Another solution is better buildings. Buildings that answer the biological needs of humans.
Even though we can increase our outdoor hours, we still spend the larger part of the day indoors. In truth and realistically, the biggest change needs to happen indoors.
Currently, buildings are built to be energy and environment-friendly, but not human-friendly. Improved ventilation, fewer indoor toxins, fresher air and plenty of real green nature can actually promote our health, cognitive performance and well-being.
Outside, you are more likely to be the best you, but we can bring the outdoors indoors. At least part of it. I believe that the biggest milestone ahead for housing and offices and human health, after getting running water inside, will be bringing nature inside too.
In the future, as urbanization continues to accelerate, we will see our own health and biology taken much more seriously.
Desks will raise and lower themselves based on our body’s data, when we physically need them to. Wearable technology will alert us if our body’s hydration level is too low. Intelligent lighting will automatically adjust according to the time of the day, to calm us down or to energize us, when needed. Your phone will tell you if the air quality is sub-optimal while simultaneously predicting indoor humidity levels where you work or where you will have your next meeting.
Wherever you look, you will see living nature on the walls, integrated into your furniture, hanging from the ceiling. In the future, we will, and must, be reconnected with nature and many businesses are helping accelerate that important biophilic trend.
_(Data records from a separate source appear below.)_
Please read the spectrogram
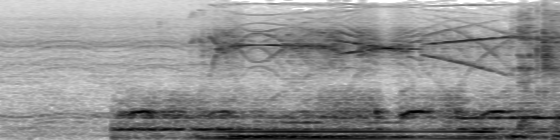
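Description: Electronic intro music from a computer's built-in speakers: sustained synth tones with high sweeping, gliding sounds. It starts about a second in, after a brief hush.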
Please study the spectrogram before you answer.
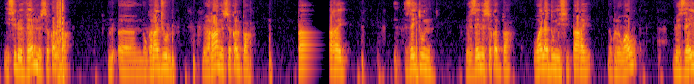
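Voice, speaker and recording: A man gives a recorded reading lesson in a slightly raised, husky voice. He works through each point patiently, step by step. He stretches out the vowels slowly to show how each word should be said. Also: on the high side. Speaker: Arabic reading teacher.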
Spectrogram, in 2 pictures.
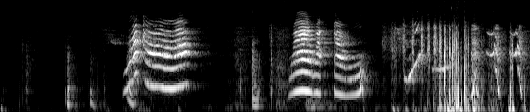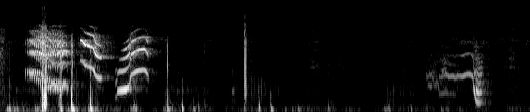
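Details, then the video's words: Pet parrot talking indoors with wavering, rising voiced syllables and clicks, partly masked by a loud rustling burst of handling noise in the middle. "parrot talking everything"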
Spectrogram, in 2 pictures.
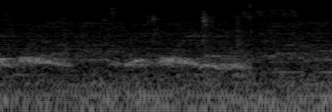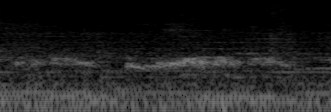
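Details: Spotted dove cooing in the morning, a series of soft low wavering coos in phrases, heard faintly behind a constant broadband hiss and low rumble.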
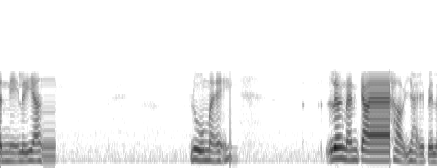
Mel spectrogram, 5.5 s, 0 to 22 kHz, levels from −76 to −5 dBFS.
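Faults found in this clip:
Packet loss with last packet repeated, 0.55–0.69 s, 2.87–3.03 s (scattered, longest gap 60 ms), 4.63–4.87 s. Jitter buffer or concealment replays the last packet, and each run gives a robotic 100 Hz buzz, fitting 10 ms packets. G.711 band limit 200 Hz–3.7 kHz audible.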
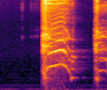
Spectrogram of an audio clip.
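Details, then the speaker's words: Coughing from a ticklish throat after a day of much talking, not sick: one loud, voiced, throaty cough, then the start of a second. "Sorry, guys, my throat is so ticklish."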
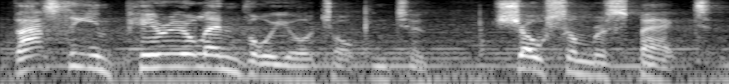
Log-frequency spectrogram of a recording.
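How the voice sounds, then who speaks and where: Wary, higher-pitched loyal soldier. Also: male voice, very animated, normal speed. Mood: firm, defensive. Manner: earnest, cautious. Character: loyal, wary male imperial soldier companion. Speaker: game character. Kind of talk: video game dialogue acting. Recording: orchestral game music behind the voice. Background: loud music.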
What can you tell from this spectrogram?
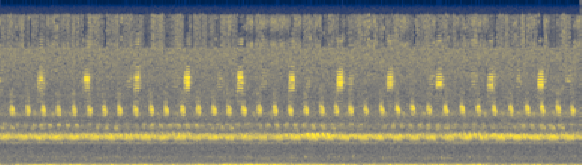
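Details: Countryside crickets and insects chirping on a hot summer night in Korea: an unbroken high-pitched drone with quick regular pulses on top and a heavy low rumble underneath.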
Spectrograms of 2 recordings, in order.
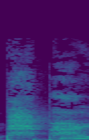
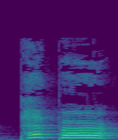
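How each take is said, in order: First: Soft, hushed call for a dog; hushed, tentative call; whispered call. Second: High, loud call for a dog; calling out loudly, pitched high; yelled call. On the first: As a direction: call the dog's name quietly, barely risking it. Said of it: "I whispered". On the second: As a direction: shout the name to bring the dog running. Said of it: "I yelled". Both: A narrator's reading.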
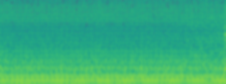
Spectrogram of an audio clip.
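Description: Steady low electrical mains hum, an even buzz of several fixed tones that does not change.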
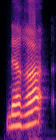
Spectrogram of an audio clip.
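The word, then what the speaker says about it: נגע: Nera la nera. Yeah, the deeper you can get the ayin, the better, especially when you're starting. Nera la nera. Yep. But the accent is on ne.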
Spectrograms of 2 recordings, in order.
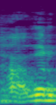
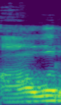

So, take a moment and look around you. Are you locked out of nature? What decisions can you make today to re-address the balance? In my future articles, I’ll offer more tips and advice on how to reconnect with nature and enjoy its many benefits. After all, when we take the time to look for it, mother nature often has the answer to everything.
Originally published at journal.thriveglobal.com